Today I'm looking for literary journalism, or creative nonfiction, or lyric essays -- or mutant journalism -- on women at work. I'd like to add some of these pieces to a syllabus for a creative nonfiction course I teach at Dartmouth College called "Whose Story Is It?" For one section of the course, I want writing about ordinary people writing. Not memoir; writers going out into the world and trying to account for what they find. What they tend to find, when it comes to work, is men. There are notable exceptions, but not enough. So I'm making a list. It's very short so far. What can you add?
Katherine Boo, "Swamp Nurse"
Katherine Boo, "The Churn" (factory worker)
Leslie T. Chang, Factory Girls

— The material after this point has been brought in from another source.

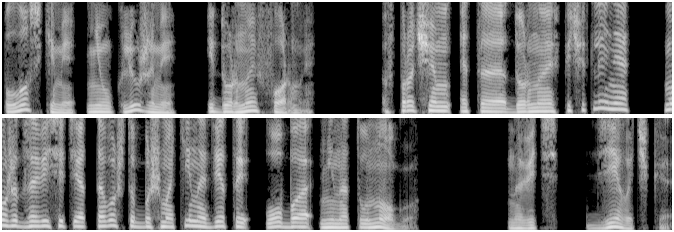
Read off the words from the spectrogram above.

Edwin Dobbs, "The New Oil Landscape" (dirty water hauler)
Barbara Ehrenreich, Nickel and Dimed
Wendy Ewald, Magic Eyes
Sonia Faleiro, Beautiful Thing (bar dancer)
Zora Neale Hurston, Mules and Men (hoodoo practitioner)
Sarah Jaffe, "Trickle-Down Feminism" (valuable critical essay on work)
Tracy Kidder, Among Schoolchildren (teacher)
Jeanne Marie Laskas, "Joy Ride" (truckers)
Jeanne Marie Laskas, "G-L-O-R-Y!" (NFL cheerleaders)
Sarah Leonard, "She Can't Sleep No More" (Silicon Valley)
Mac McLelland, "I Was a Warehouse Wage Slave"
Tracie McMillan, The American Way of Eating
John McPhee, "Travels in Georgia" (biologist)
Susan Orlean, "The Bullfighter Checks Her Makeup"
Jeff Sharlet, "The Rapture" (new age healer)
Jeff Sharlet & Peter Manseau, "Crestone, Colorado" (witch)
Diane Simon, Hair
Maureen Stanton, "Good Guys" (nuclear plant painter)
Sallie Tisdale, "We Do Abortions Here"